## Exercise aim
Within the lines below, find those that hold the string "spectrogram" and copy each one.

━━ Provided entries ━━

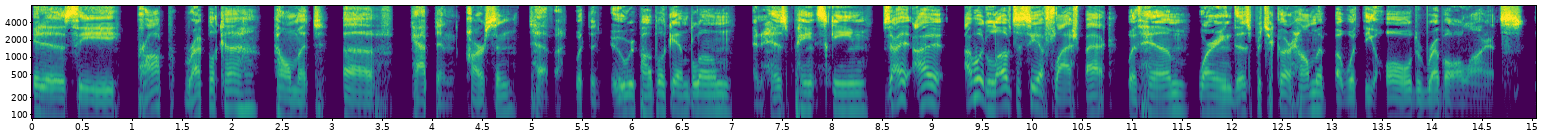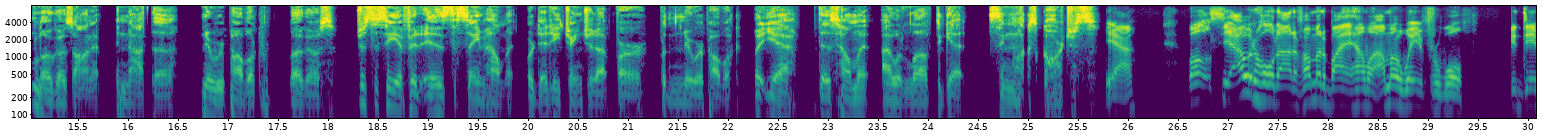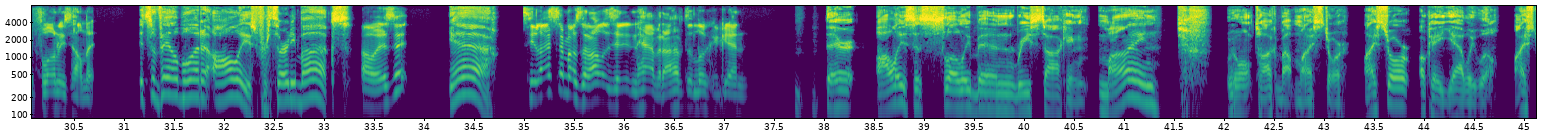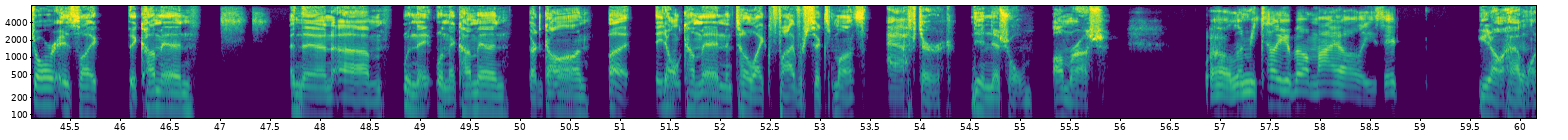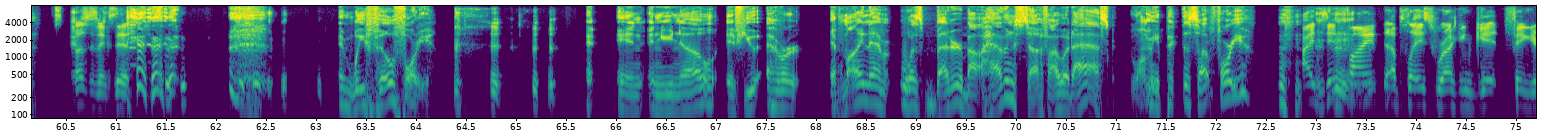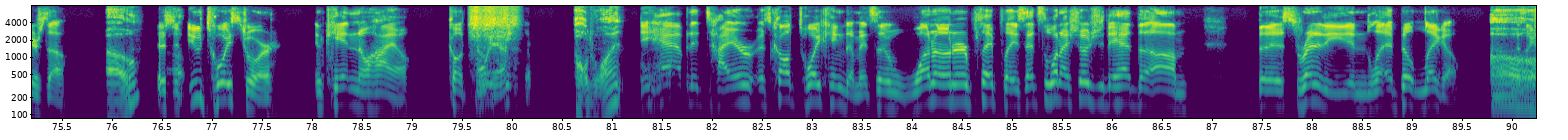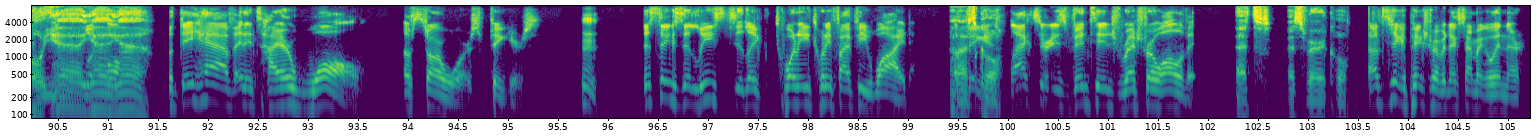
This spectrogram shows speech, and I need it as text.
It is the prop replica helmet of Captain Carson Teva with the New Republic emblem and his paint scheme. I, I, I would love to see a flashback with him wearing this particular helmet, but with the old Rebel Alliance logos on it and not the New Republic logos just to see if it is the same helmet or did he change it up for for the new republic but yeah this helmet i would love to get this thing looks gorgeous Yeah. Well, see, I would hold out if I'm going to buy a helmet. I'm going to wait for Wolf. Get Dave Filoni's helmet. it's available at ollie's for 30 bucks Oh, is it? yeah See, last time I was at Ollie's, they didn't have it. I'll have to look again. there ollie's has slowly been restocking mine we won't talk about my store my store okay yeah we will my store is like they come in and then um when they when they come in they're gone but they don't come in until like five or six months after the initial bum rush well, let me tell you about my ollies. It you don't have one Doesn't exist. and we feel for you and and you know if you ever if mine ever was better about having stuff i would ask you want me to pick this up for you I did find a place where I can get figures, though. oh There's a new toy store in Canton, Ohio called Toy Oh, yeah? Kingdom. called what They have an entire. It's called Toy Kingdom. It's a one owner play place. That's the one I showed you. They had the um the Serenity and le- built Lego, oh yeah yeah yeah but they have an entire wall of Star Wars figures. Hmm. This thing is at least like 20, 25 feet wide. oh, that's Figures. cool Black Series, vintage, retro, all of it. that's that's very cool I'll have to take a picture of it next time I go in there.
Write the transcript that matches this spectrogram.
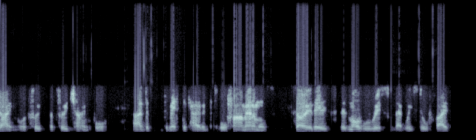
chain or food, the food chain for uh, domesticated or farm animals. So there's there's multiple risks that we still face,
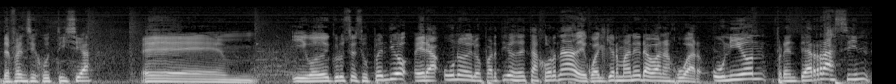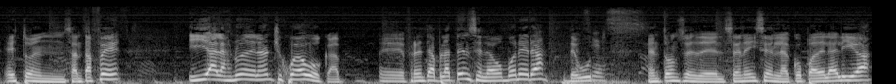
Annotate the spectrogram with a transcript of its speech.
Defensa y Justicia eh, y Godoy Cruz se suspendió. Era uno de los partidos de esta jornada. De cualquier manera van a jugar Unión frente a Racing, esto en Santa Fe. Y a las 9 de la noche juega Boca eh, frente a Platense en la Bombonera. Debut. Entonces del Ceneice en la Copa de la Liga.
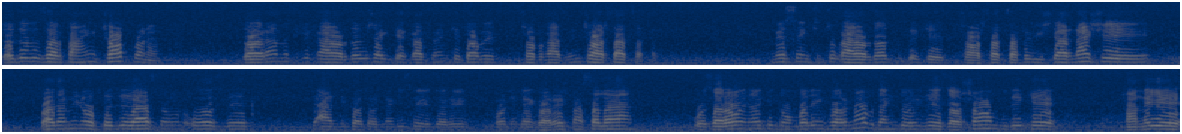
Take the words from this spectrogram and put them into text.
بود زرفهنگ چاپ کنم ظاهرا مثل که قراردادش اگه دقت کتاب چاپ قزوینی 400 صفحه. مثل اینکه تو قرارداد بوده که 400 صفحه بیشتر نشه. بعدم این افتاده دست اون عضو اندیکاتور نویس اداره کل نگارش. مثلا وزرا و اینا که دنبال این کار نبودن. این دوره رضا شاه بوده که همه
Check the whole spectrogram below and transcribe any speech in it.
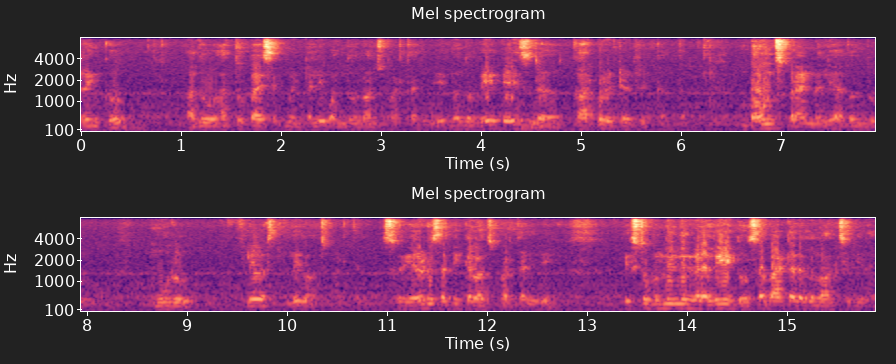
ಡ್ರಿಂಕು ಅದು ಹತ್ತು ರೂಪಾಯಿ ಸೆಗ್ಮೆಂಟ್ ಅಲ್ಲಿ ಒಂದು ಲಾಂಚ್ ಮಾಡ್ತಾ ಇದೀವಿ. ಇನ್ನೊಂದು ವೇ ಬೇಸ್ಡ್ ಕಾರ್ಪೊರೇಟೆಡ್ ಡ್ರಿಂಕ್ ಅಂತ. ಬೌನ್ಸ್ ಬ್ರ್ಯಾಂಡ್ನಲ್ಲಿ ಅದೊಂದು ಮೂರು ಫ್ಲೇವರ್ಸ್ನಲ್ಲಿ ಲಾಂಚ್ ಮಾಡ್ತೇವೆ ಸೊ ಎರಡು ಸದ್ಯಕ್ಕೆ ಲಾಂಚ್ ಮಾಡ್ತಾ ಇದೀವಿ. ನೆಕ್ಸ್ಟ್ ಮುಂದಿನ ದಿನಗಳಲ್ಲಿ ದೋಸಾ ಬ್ಯಾಟರ್ ಎಲ್ಲ ಲಾಂಚಿಂಗ್ ಇದೆ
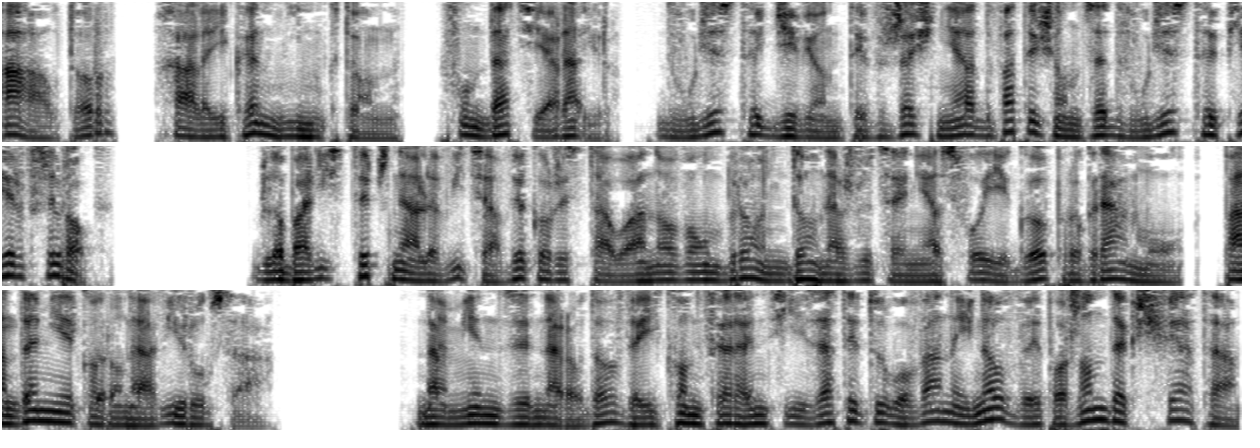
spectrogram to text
Autor, Haley Kennington, Fundacja RAIR, 29 września 2021 rok. Globalistyczna lewica wykorzystała nową broń do narzucenia swojego programu, pandemię koronawirusa. Na międzynarodowej konferencji zatytułowanej Nowy Porządek Świata,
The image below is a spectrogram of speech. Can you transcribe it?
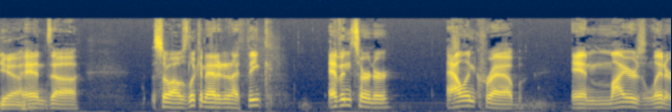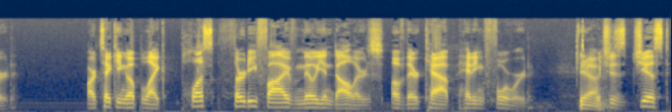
Yeah. And uh, so I was looking at it, and I think Evan Turner, Allen Crabbe, and Meyers Leonard are taking up like plus $35 million of their cap heading forward, Yeah, which is just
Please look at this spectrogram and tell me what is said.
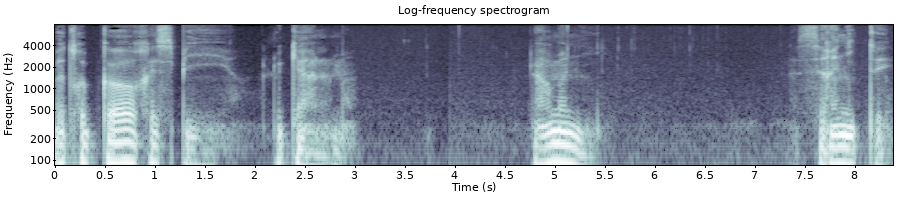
Votre corps respire le calme, l'harmonie, la sérénité,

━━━

## Answer to this task
This spectrogram shows speech, and I need it as text.
Write the transcript that matches this spectrogram.
Annotate the spectrogram with a transcript of its speech.
Take the words from this spectrogram and put them into text.
Check the whole spectrogram below and transcribe any speech in it.
spectrogram to text
The image below is a spectrogram of speech. Can you transcribe it?
Please look at this spectrogram and tell me what is said.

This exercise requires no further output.